“As a kid, I was fascinated by the magazine illustrations in National Geographic, Scientific American and others. I still collect them to this day,” says Ivan Gromicho, senior scientific illustrator with KAUST’s Research Communication team.
“I loved how the artists presented information and facts in such a beautiful and elegant way, and I was interested to follow in their footsteps. I grew up in an artistic household, with painters, sculptors and graphic designers in my immediate family.”
During his master’s degree, Gromicho specialized in the recreation of extinct creatures in their ecosystems. “I’m passionate about nature, animals and human anatomy. It’s exciting to represent details of our current world that we cannot usually see: biological realms, marine ecosystems, even the subsurface structures beneath our feet.”
At initial meetings for the development of KAUST Insight, Gromicho suggested incorporating double-spread infographics that would highlight archaeological sites, medical innovations and the natural environments of Saudi Arabia to enrich readers’ knowledge of the country. One such example was the formation and geology of the Al Wahbah crater, northeast of Jeddah, which is one of the country’s most popular tourist destinations. At 2.2 kilometers across, it is the largest of the country’s many volcanic-related craters and has been estimated by KAUST researchers to be slightly more than 1 million years old.
“One of the hardest elements of representing geology through illustration is the scale – not just the scale of the surface and subsurface landforms, but also that of deep time,” says Gromicho. “Accurately capturing the sheer scale of the Al Wahbah crater was an interesting challenge.”
The infographic needed to satisfy both expert and nonexpert audiences. Every element had to be accurate, serve a purpose and be easy to understand.
The first step for Gromicho was to take a trip to the crater himself, where he hiked around the crater taking photographs to frame the landscape of the crater. Gromicho then used these photos as a reference for painting the landscape.
He chose to draw the first wide-angle view of the crater that people see when they arrive. “It’s an incredible sight, the crater opening up before you. I wanted that awe-inspiring image to be the first element of the design,” he says. “In a photograph, there is so much for the eye to take in – a sketch allows you to bring out certain details and fade out others. For example, you can pick out textures in particular rocks and add an animal or two for scale, but it’s difficult to persuade an eagle to fly past at the exact moment for a photograph!”
Gromicho used examples of the local flora, fauna and people to place the observer into that specific environment. However, the sketch formed the backdrop rather than the main scientific focus of the infographic. Gromicho used the color palette of the landscape and shades of red to represent the diagrams of lava and associated volcanoes. The eye is naturally drawn to red, so these elements stand out to grab the readers’ attention.

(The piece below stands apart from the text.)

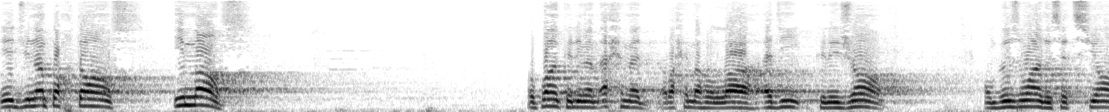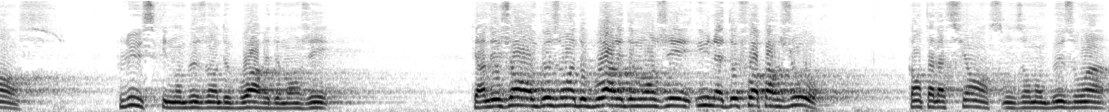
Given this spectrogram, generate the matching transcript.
est d'une importance immense, au point que l'imam Ahmed, rahimahullah, a dit que les gens ont besoin de cette science plus qu'ils n'ont besoin de boire et de manger. Car les gens ont besoin de boire et de manger une à deux fois par jour. Quant à la science, ils en ont besoin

The infographic needed to show the location, shape and known formation details of the crater. For these elements, Gromicho worked closely with geologist Froukje van der Zwan and her research group at KAUST, who have been studying this and other volcanic structures across the region.
“Illustrations that require me to go outdoors and explore, gather ideas and get my hands dirty collecting materials are some of my favorite projects.”
Gromicho was grateful to receive artistic guidance on this project from National Geographic’s Senior Artist Fernando Baptista.
Click here to view the final infographic online.
To see more of Gromicho’s artwork, follow him in Instagram.